Maybe, for a certain sort of rules-bound player who likes to complain about "Mother May I?". My Classic D&D group feel they have plenty of agency, despite the lack of rules, because they can have their PCs attempt to do anything that a real person could do, plus some classes get special powers a real person couldn't do on top. Obviously they can pick up & carry around paralysed characters, limited only by their STR, no roll needed - and of course that's equally true in 5e, 4e, 3e/PF et al.
Ideally you proactively address issues before

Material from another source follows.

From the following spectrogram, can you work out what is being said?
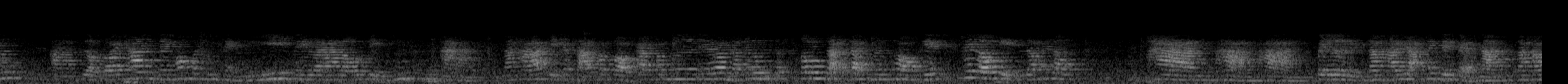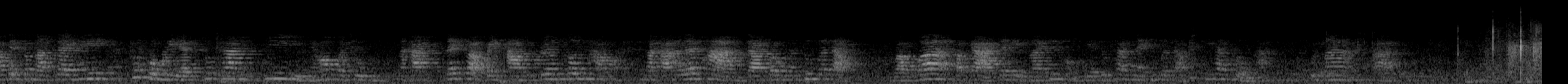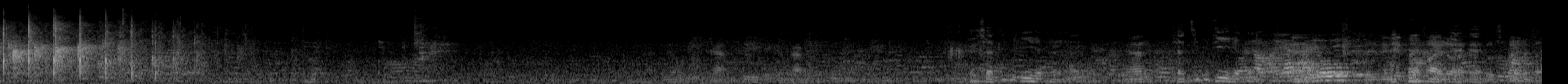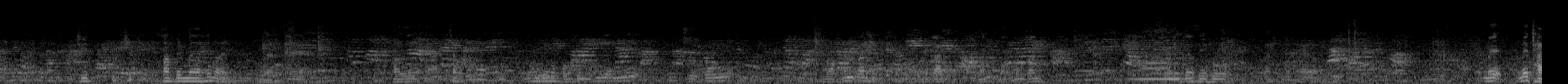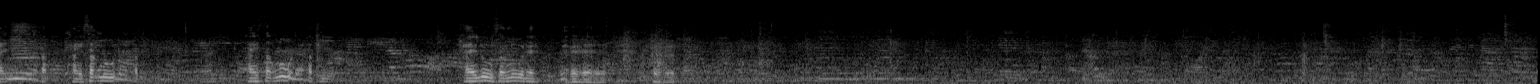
เกือบร้อยท่านในห้องประชุมแห่งนี้ เวลาเราเห็นอ่านะคะเอกสารประกอบการประเมินได้ว่าจะเริ่มต้นจากระดับเงินทองเล็กให้เราเห็นแล้วให้เราผ่านผ่านผ่านไปเลยนะคะ อยากให้เป็นแบบนั้นนะคะ เป็นกำลังใจให้ทุกโรงเรียนทุกท่านที่อยู่ในห้องประชุมนะคะ ได้กลับไปทำเริ่มต้นทำ วังว่าประกาศจะเห็นรายชื่อของเรียนทุกท่านในทุกระดับที่ท่านส่งค่ะขอบคุณมากค่ะการที่เอกสารแชท GPT เฮ็ดให้ได้งานแชท GPT เฮ็ดเราให้ขออนุญาตถ่ายรูปเรียนตัวซอยเลยตัวซอยคิดคิดความเป็นมาให้หน่อยเออตอนแรกอะเจ้าโรงเรียนผมเป็นเพื่อนนี้อยู่ตรงนี้ บอกมันก่อนบอกก่อนบอกมันก่อนเจ้าสิฮูไม่ไม่ถ่ายนี่นะครับถ่ายสักรูนะครับถ่ายสักรูนะครับพี่ถ่ายรูปสักรูปเลย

your players perceive and complain about them. That doesn't mean that everyone has to address issues in the same way. If you've established a precedent at your table that "common sense" trumps the PHB (e.g. you allow auto-hits against sleeping/paralyzed creatures as long as the attacker is not in melee or under fire at the time; shields don't boost your AC when you get shot in the back; small falling creatures take less damage than large falling creatures; etc.) then players are empowered in a different way; they can do what makes sense to them in real-life terms and if the DM rules in a way they didn't expect, they can have a conversation with the DM about "really?" As long as those conversations don't happen too often--as long as the DM has about the same sense of what is possible and appropriate in real life as the players do--the players will feel empowered and will experience agency.
I prefer to address things in a more explicit way, such as the Rule of Yes which specifies that the first time a player tries something crazy and unusual, it just works the way you envisioned it, no rules arguing required. (There may still be an attack roll, skill contest, or damage roll involved.) If you ever try that same stunt again, then
the DM will come up with actual rules for it and integrate it into the system; but the very first time you try to manacle the Yeti in combat, you get to use your normal attack roll (or Athletics check, or whatever you were thinking).
My players appreciate the Rule of Yes, and it encourages them to try new things and be creative. Could I perhaps get the same effect by just saying "yes" a lot over time and letting them pick up on it? Maybe so. But that also turns it into a bit of a metagame, "Is [DM] going to let me get away with [X]?" whereas I'd like the focus to be strictly on the game itself. I see value in being up-front about [most of] the rules by which we are playing the game. By instituting the Rule of Yes I avoid becoming a bottleneck on their window into the game world--whatever they can imagine in their heads is at least potentially possible in the game world, at least this time. [If they want it to become a permanent part of the gameworld we then have a conversation offline about it, e.g. "what would happen if an Earth Elemental fell on you? how much damage would that do?"]
Obviously your group is having fun in your own style, too. More power to you.